Faculty Proceedings, Presentations, Speeches and Lectures


Risk and Protective Factors of Unaccompanied Immigrant Minors

Event Title

2019 NPLA (National Latinx Psychological Association) Conference

Event Location

Miami, Florida, USA

Document Type


Presentation Date


Date Range

2019-10-17 to 2019-10-20

Conference Name / Publication Title

2019 NPLA (National Latinx Psychological Association) Conference


Past literature reviews have documented the traumatic circumstances that lead unaccompanied minors to flee their home countries including dangerous and abusive situations. Along their journey, unaccompanied children experience numerous stressors that increase their risk of mental health problems. The current literature review is being conducted to assess these risk and protective factors for unaccompanied immigrant youth and to discuss what this means for clinicians working with this population. A search was conducted to explore the risk and protective factors linked to mental health for refugee populations, including unaccompanied immigrant minors (UIM) coming to the United States from Central America. Databases, such as PsychINFO and PsycARTICLES, were used to search the literature using the following terms: “unaccompanied immigrant minor”, “unaccompanied refugee minor”, “risk factor”, “protective factor”, among others. The search yielded about 13 studies that included two policy reports, four literature reviews, and seven qualitative studies. Beyond traumatic experiences, the mental health of unaccompanied immigrant minors is influenced by unique encounters that can best be understood in the context of Bronfenbrenner’s ecological theory (Bronfenbrenner, 1977). Within the microsystem, family separation, housing placement, and school disruption warrant attention when working with UIMs. According to Rusch and Reyes (2012), 70% of the participants in this study experienced parental separation for an average of 3.27 years during the familial serial migration process, and separation was significantly related to acculturation stress, depression, and poor family functioning. Placement within a foster home, as opposed to large-scale housing, can help UIMs build a social support network that provides a sense of safety and helps them to become competent in a new culture (Oppedial and Idsoe, 2015). Social support is essential for UIMs to learn a new language and integrate into a new life, including integration into the school system and extracurricular activities, connecting to religious institutions and seeking out any medical or mental health care needed.
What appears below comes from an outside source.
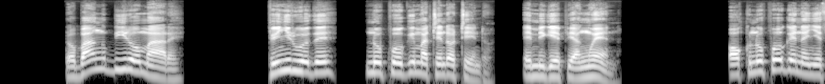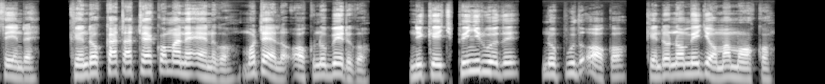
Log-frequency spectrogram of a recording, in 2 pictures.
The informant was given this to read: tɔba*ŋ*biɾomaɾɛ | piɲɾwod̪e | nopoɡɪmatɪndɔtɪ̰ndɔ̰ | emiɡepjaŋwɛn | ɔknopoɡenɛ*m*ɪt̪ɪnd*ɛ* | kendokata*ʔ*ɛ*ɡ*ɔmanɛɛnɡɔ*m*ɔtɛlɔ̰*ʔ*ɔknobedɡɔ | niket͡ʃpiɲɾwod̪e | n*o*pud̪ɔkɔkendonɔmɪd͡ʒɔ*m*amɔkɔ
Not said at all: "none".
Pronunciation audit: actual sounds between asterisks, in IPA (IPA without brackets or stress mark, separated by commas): ŋ, ɲ, ɛ, t, k, m, ʔ, o, m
Macrosystems include shifting laws and policies and cultural climate, which can contribute to unpredictability in the United States. Relatedly, institutional discrimination can influence how UIMs adjust to their new life in the U.S. Indeed, immigration policy, housing policy and the cultural context in which immigrants are received are related to the safety and well-being of UIMs, including mental and physical health.

Professionals working with UIMs should be educated about UIM’s strengths and needs and how these can be influenced by macrosystemic issues. To support this, Vera Institute of Justice found that many professionals react with suspicion and confusion when working with UIMs, which can lead professionals to incorrectly handle their needs by repeatedly transferring cases that they might otherwise feel competent in handling. This literature review attempts to clarify some of the issues facing UIMs in the hopes of informing culturally competent services for them.